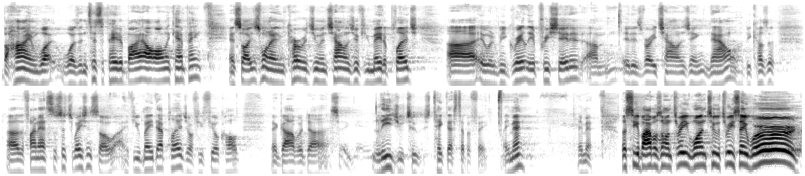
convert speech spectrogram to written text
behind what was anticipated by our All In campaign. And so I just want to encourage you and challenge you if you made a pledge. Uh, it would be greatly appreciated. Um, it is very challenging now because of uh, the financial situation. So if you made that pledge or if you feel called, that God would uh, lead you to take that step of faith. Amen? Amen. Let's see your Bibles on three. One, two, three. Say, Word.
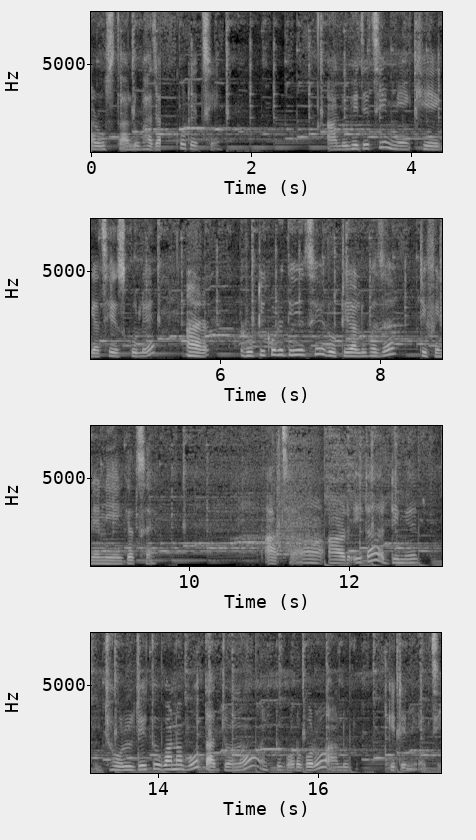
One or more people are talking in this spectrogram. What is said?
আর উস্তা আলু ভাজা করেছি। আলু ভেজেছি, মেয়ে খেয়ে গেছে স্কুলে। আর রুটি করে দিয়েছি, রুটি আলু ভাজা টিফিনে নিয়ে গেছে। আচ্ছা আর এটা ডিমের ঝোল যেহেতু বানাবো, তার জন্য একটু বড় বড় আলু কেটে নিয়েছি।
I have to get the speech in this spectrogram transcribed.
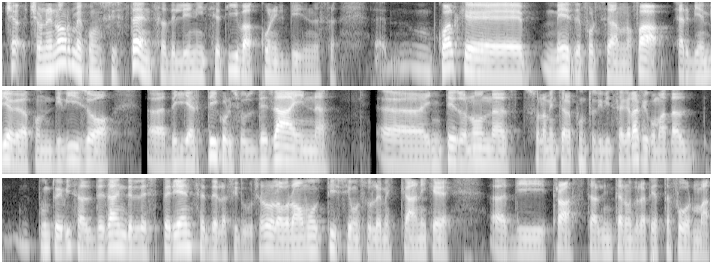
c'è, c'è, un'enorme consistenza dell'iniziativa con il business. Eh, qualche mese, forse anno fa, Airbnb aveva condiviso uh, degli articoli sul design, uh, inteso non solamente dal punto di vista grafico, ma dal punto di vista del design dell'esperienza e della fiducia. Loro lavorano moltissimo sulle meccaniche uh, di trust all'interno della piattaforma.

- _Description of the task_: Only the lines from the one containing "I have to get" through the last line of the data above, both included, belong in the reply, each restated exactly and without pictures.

- _Exercise response_:
I have to get the speech in this spectrogram transcribed.
c'è, c'è, un'enorme consistenza dell'iniziativa con il business. Eh, qualche mese, forse anno fa, Airbnb aveva condiviso uh, degli articoli sul design, uh, inteso non solamente dal punto di vista grafico, ma dal punto di vista del design dell'esperienza e della fiducia. Loro lavorano moltissimo sulle meccaniche uh, di trust all'interno della piattaforma.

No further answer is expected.